NASA did not invent MRI (Magnetic Resonance Imaging) but has contributed significantly to its advances over the years. Also in the medical field, NASA has greatly advanced technology in the use of surgical lasers, implantable heart pacemakers and insulin pumps, digital mammography, ultrasound scanners and CAT scans (originally developed to locate defects in spacecraft parts), biomedical microscopy and blood serum research, artificial heart and heart pump research.
Today, every manufacturer of lightweight breathing apparatus equipment for firefighters uses some form of NASA technology.
NASA developed the use of ceramic microspheres in the manufacture of insulating paints.
The creation of greatly improved plasma displays in TVs and computer monitors resulted from NASA research.
The Golden Gate Bridge and the Statue of Liberty are coated in anti-corrosion materials that NASA developed to save its launch pads from hot, humid, salt laden air.
Memory Foam originated under a NASA contract that set out to improve seat cushioning and crash protection for pilots and passengers. It is now used in mattresses and in shock absorbing mid-soles for shoes.
Although NASA did not actually invent the GPS system, it played a major role in the successful development of GPS technology. Today, there is a network of about 30 satellites in high Earth orbit that provide unprecedented accuracy in positioning, navigation, and timing services worldwide.
NASA and Plantronics, Inc. jointly developed advanced headsets with innovative microphones and noise canceling features that are now used in many wireless applications.
Advanced solar cell panels were tested in space by NASA after the agency invested significant research into improving solar cell design and efficiency.
Fire resistant foam developed by NASA is now used in thermal and acoustical insulation applications worldwide.
Hydroponic agriculture got a big boost from research done in NASA sponsored labs.
Many manufacturing companies were aided by NASA research in machine readable product labeling, in the development of revolutionary quick-connect fasteners, and in devising equipment allowing nondestructive evaluation of materials and structures.
NASA enabled big advances in satellite data transmission for global communications and in remote sensing satellites used in locating forest fires.
Without NASA, our knowledge of robotics would be much more primitive than it is.

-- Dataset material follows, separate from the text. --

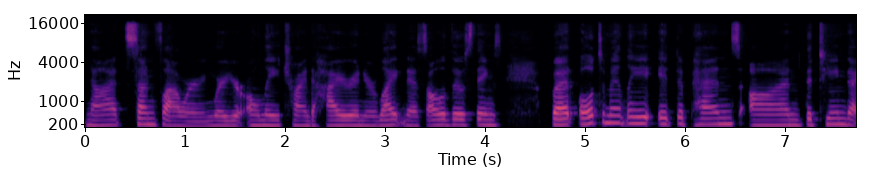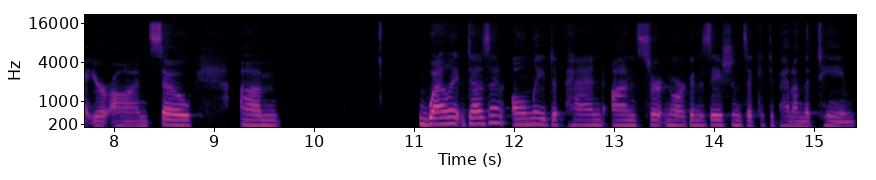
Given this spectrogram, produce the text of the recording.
not sunflowering, where you're only trying to hire in your likeness, all of those things. But ultimately, it depends on the team that you're on. So, um, while it doesn't only depend on certain organizations, it could depend on the team.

In addition, NASA has either invented or advanced the technology of plasma-sprayed engine lubricants, high-pressure water stripping, gasoline vapor recovery systems, innovative protective clothing and survival gear, microwave radiation hazard detectors, prosthetic arms and legs, space imaging as aids in the fields of archeology and crop management, needle-based biopsy procedures, metal-cutting tools for rescue work (Lifeshears), weather forecasting, light emitting diodes (LEDs), aircraft lightning protection and collision avoidance systems, greatly improved tires and braking systems, enhanced high bypass turbofan aircraft engines, microlasers in the fields of data storage and printing, fiber optic communication systems, compact disk capacities, Kevlar bullet proof vests, electronic pain control devices, windshear detection and warning systems for aircraft, etc.
This list could go on and on. This windfall of benefits from NASA's space program touches almost every aspect of our lives. And these spinoff benefits are in addition to the invaluable feats of placing men on the moon, launching thousands of weather, communications, and scientific satellites, sending probes to the sun and the other planets. NASA is truly an economical investment in America's future, costing taxpayers less than one penny out of every dollar spent in the federal budget.
Editor's note: This monthly guide to the stars is from the Marshall Martz Memorial Astronomical Association, the Southern Tier Astronomy Recreation Society, and The Post-Journal. For further information, contact the M.M.M.A.A. at www.martzobservatory.org or S.T.A.R.S. at www.UpStateAstro.org/stars/stars.html.